At the same time, lawmakers approved amendments to the electoral law that have been criticized by the opposition and Western diplomats. The amendments require the approval of President Uhuru Kenyatta, whose ruling party sought the changes after the Supreme Court nullified Kenyatta’s election in August and cited “irregularities.”
Elsewhere in Nairobi, police used tear gas to disperse thousands of opposition protesters who regrouped outside the election commission’s offices and demanded reforms.
Wednesday’s court ruling appeared to open the way for other presidential candidates in the August election to run again on Oct. 26, though none aside from Kenyatta and Odinga received even 1 percent of the vote.

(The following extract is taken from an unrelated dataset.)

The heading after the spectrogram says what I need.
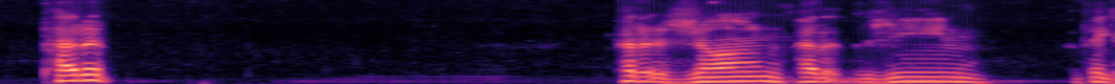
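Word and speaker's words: Petit Jean: up there in Arkansas pretty Jean I think you're talking about Pettit um it's not pronounced the way you wrote it it's uh it's a French spelling but it's a Native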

Justice John Mativo said he did not see any reason for Ekuru Aukot to be barred from participating in the repeat election. Aukot won about 27,000 votes of more than 15 million cast in the invalidated poll.
The Supreme Court last month rejected the August election in which Kenyatta was declared the winner after Odinga challenged the results, saying hackers infiltrated the electoral commission’s computer system to manipulate the vote in Kenyatta’s favor.
Odinga then surprised Kenyans on Tuesday by withdrawing from the fresh election, saying the electoral commission must be changed or the new vote risked having the same problems. His withdrawal created confusion in East Africa’s largest economy, with observers wondering how the new election might go forward.
The election commission has said it was meeting with its legal team on the way forward.
Kenyatta, who called the Supreme Court judges “crooks” after their ruling, has said he does not want changes to the election commission. His Jubilee Party has instead has used its parliamentary majority to push for the changes to the electoral law.
The opposition says the changes are meant to make the transmission of election results a manual process that would have fewer safeguards against fraud, and would make it more difficult for the court to annul an election.
Diplomats including the US ambassador this month said the proposed amendments put at risk the election commission’s “ability to conduct a better election” and unnecessarily increase political tensions.